Aidoneus - 11th Mar, 2017
If the big bang didn't create to known universe what New universe is it expanding to.
Bernard Gustavis - 17th Apr, 2017
Really it was a problem that I found in Big Bang which makes it useless but still it's a good theory .After working on it for last 3 months I think I have found an answer that can get rid off this question.If anyone is interested plz reply me or send me email shaiykhbhatarman@gmail.com or call me on this no 91+7006761663
Shaiykh bhat Arman ayoub - 12th May, 2017

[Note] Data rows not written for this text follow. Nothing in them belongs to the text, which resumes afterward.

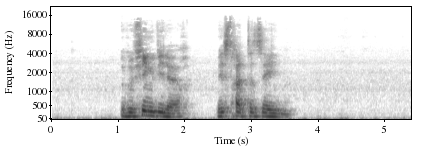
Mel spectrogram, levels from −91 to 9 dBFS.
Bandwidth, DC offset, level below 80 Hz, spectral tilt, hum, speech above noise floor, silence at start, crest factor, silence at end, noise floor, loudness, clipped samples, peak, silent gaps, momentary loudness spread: 14.5 kHz; under 0.1%; -44 dBFS; -6 dB/octave; none; 29 dB; 0.05 s; 20 dB; 0.5 s; -49 dBFS; -21 LUFS; under 0.1%; -4 dBFS; none; 17 LU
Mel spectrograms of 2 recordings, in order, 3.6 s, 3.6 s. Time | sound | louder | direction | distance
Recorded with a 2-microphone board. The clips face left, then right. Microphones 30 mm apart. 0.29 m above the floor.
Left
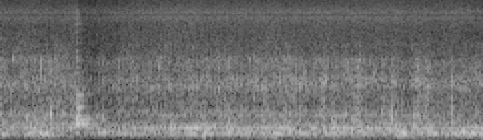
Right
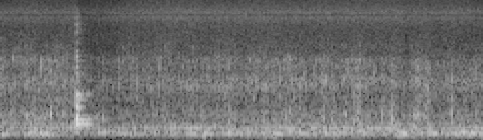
0.6 | tapping | right 9 dB | 60° right (ahead or behind) | 0.5 m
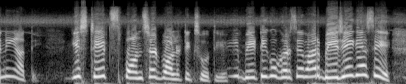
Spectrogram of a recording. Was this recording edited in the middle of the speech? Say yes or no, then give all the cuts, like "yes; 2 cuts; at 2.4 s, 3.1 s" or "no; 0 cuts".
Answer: yes; 1 cut; at 2.4 s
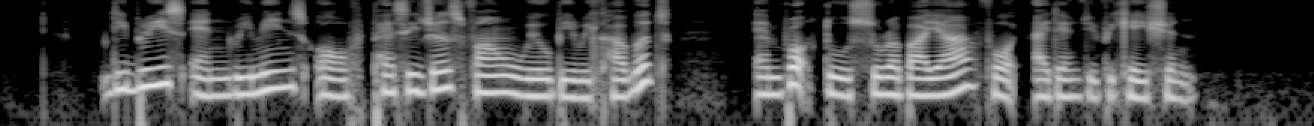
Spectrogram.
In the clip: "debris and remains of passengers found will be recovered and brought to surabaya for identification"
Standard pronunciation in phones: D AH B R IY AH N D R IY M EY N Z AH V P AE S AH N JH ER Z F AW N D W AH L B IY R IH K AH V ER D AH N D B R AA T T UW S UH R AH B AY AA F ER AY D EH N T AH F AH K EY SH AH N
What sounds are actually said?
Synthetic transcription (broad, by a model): D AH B R IY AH N R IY M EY N S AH F P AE S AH JH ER S F AW N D W AH L B IY R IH K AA V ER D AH N B R AA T T UW S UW R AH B AY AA F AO AY D EH N T AH F AH K EY SH AH N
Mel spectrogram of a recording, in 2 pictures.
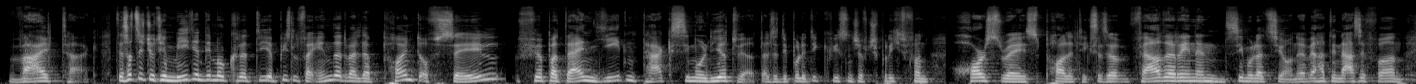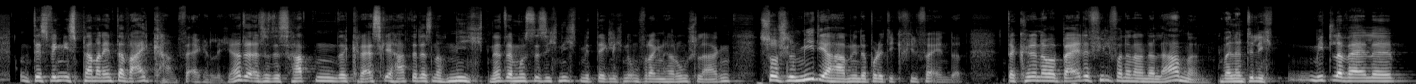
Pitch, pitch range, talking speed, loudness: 150 Hz, 135-170 Hz, 170 wpm, -22 LUFS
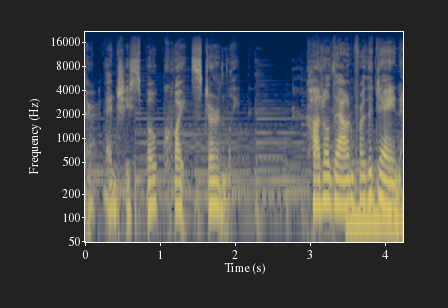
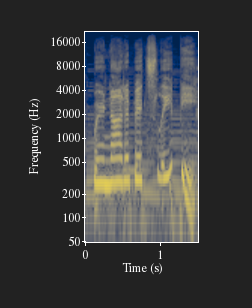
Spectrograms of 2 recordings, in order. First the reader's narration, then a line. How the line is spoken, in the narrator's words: cried all the young raccoons together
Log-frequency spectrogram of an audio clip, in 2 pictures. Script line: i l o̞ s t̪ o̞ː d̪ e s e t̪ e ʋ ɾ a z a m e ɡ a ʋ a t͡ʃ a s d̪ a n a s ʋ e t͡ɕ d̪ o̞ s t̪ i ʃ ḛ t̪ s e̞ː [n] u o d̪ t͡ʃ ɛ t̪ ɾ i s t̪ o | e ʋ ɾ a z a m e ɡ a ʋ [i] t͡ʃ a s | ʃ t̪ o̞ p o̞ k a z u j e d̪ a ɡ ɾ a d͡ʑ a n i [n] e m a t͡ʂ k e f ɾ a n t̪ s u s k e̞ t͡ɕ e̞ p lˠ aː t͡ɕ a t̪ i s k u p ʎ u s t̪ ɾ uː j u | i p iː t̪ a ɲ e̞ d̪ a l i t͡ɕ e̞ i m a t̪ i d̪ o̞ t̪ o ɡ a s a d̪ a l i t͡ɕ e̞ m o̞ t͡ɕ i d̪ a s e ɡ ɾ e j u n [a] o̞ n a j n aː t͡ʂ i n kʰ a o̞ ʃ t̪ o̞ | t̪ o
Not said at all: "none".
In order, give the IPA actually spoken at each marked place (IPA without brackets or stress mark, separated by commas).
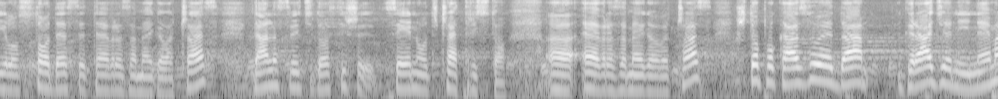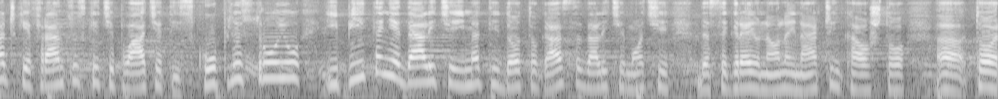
n, a, n, a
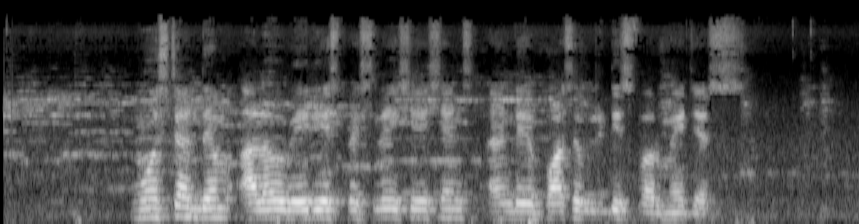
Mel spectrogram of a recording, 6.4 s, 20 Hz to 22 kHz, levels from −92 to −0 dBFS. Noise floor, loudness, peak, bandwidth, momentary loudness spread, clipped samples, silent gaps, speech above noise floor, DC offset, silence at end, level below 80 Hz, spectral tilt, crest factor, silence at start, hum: -50 dBFS; -19 LUFS; -2 dBFS; 16 kHz; 19 LU; under 0.1%; none; 31 dB; under 0.1%; 0.25 s; -50 dBFS; -4.5 dB/octave; 18 dB; 0.05 s; none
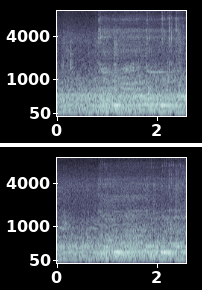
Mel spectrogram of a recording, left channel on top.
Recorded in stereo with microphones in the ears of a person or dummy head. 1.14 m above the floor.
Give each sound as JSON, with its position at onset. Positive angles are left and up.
{"t": 0.8, "sound": "a guitar", "side_deg": 45, "distance_m": 9.0}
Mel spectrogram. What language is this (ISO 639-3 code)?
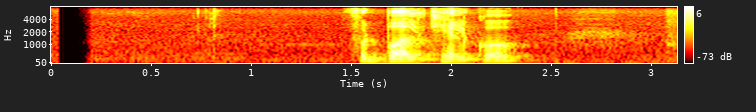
nep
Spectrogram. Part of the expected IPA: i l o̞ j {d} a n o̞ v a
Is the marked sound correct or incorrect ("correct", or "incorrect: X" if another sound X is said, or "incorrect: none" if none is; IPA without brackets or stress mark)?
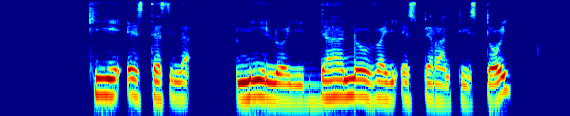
correct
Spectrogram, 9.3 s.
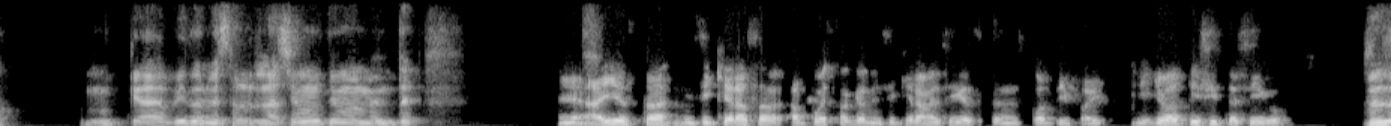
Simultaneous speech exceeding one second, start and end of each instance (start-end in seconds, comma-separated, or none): none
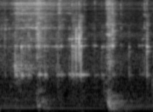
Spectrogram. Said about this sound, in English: In the kitchen, I pour iced tea to the top of a tall glass.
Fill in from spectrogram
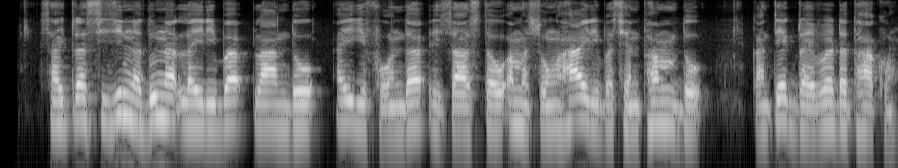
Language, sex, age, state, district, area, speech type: Manipuri, male, 18-30, Manipur, Tengnoupal, rural, read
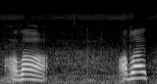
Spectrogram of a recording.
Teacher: Ro-nya dibaca secara tafkhim karena ro-nya barisnya fathah. Jadi ditebalkan ya.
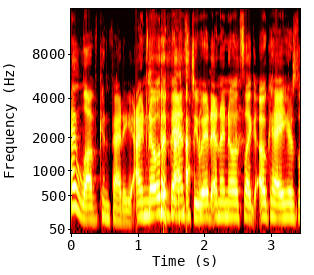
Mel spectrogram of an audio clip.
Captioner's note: laughs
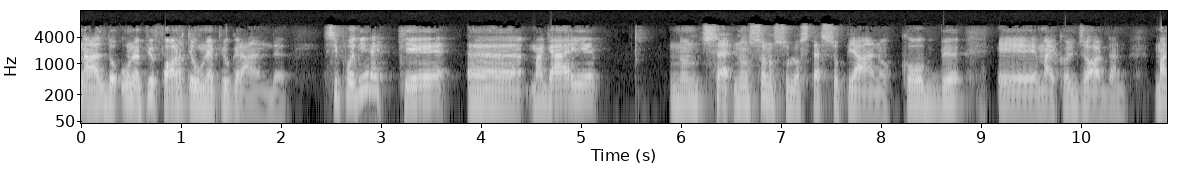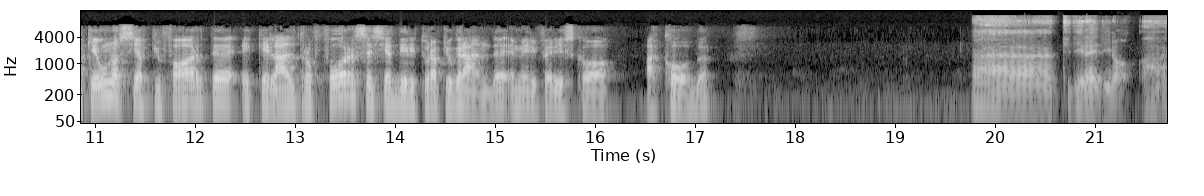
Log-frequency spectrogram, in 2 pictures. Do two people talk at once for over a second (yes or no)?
no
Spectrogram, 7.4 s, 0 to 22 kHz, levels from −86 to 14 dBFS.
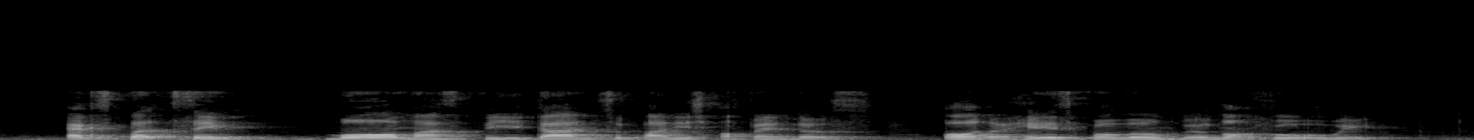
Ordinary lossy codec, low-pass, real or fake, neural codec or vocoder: none; none; fake; codec, 16 kHz, 4 kbps, FreqCodec, larger model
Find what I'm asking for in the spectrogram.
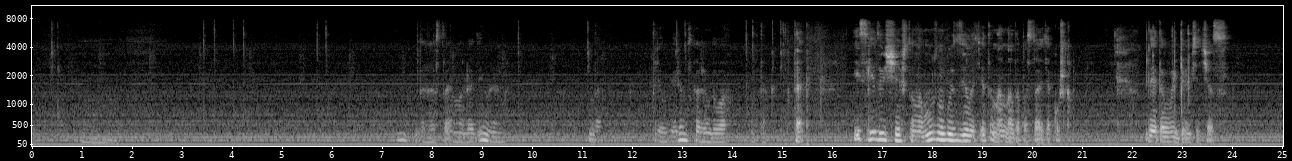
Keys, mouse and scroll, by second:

The Big Bang: The Big Bang is the universe’s earliest known event i.e. earliest moments of the big bang and location of the big bang is- everywhere or every place in the universe. What powered the Big Bang…and what came before it? Answer of the question: At the time of beginning of the creation a part of the power of the Nature became divisible as a result of the big bang. More information of Big Bang at https://shahidurrahmansikder.wordpress.com/2010/05/26/big-bang/
Shahidur Rahman Sikder - 1st Jul, 2017
Perfect discussion, It just used science to prove god What do explain? Science How do everything began according to science? Big Bang!! What causes the big bang to happen? Everyone is quiet,then one will say "God" Not even science can say no to this,science cannot explain everything,but by simply having beliefs, it will calm our minds,"All begins with the big bang,big bang begins with God and everything is ended by God, the revelation isn't coming if we are not ready,there are so much to be done,Utopia is not even Made yet.it was us people who should move.
Vein Moose,a simple youtuber - 28th Aug, 2017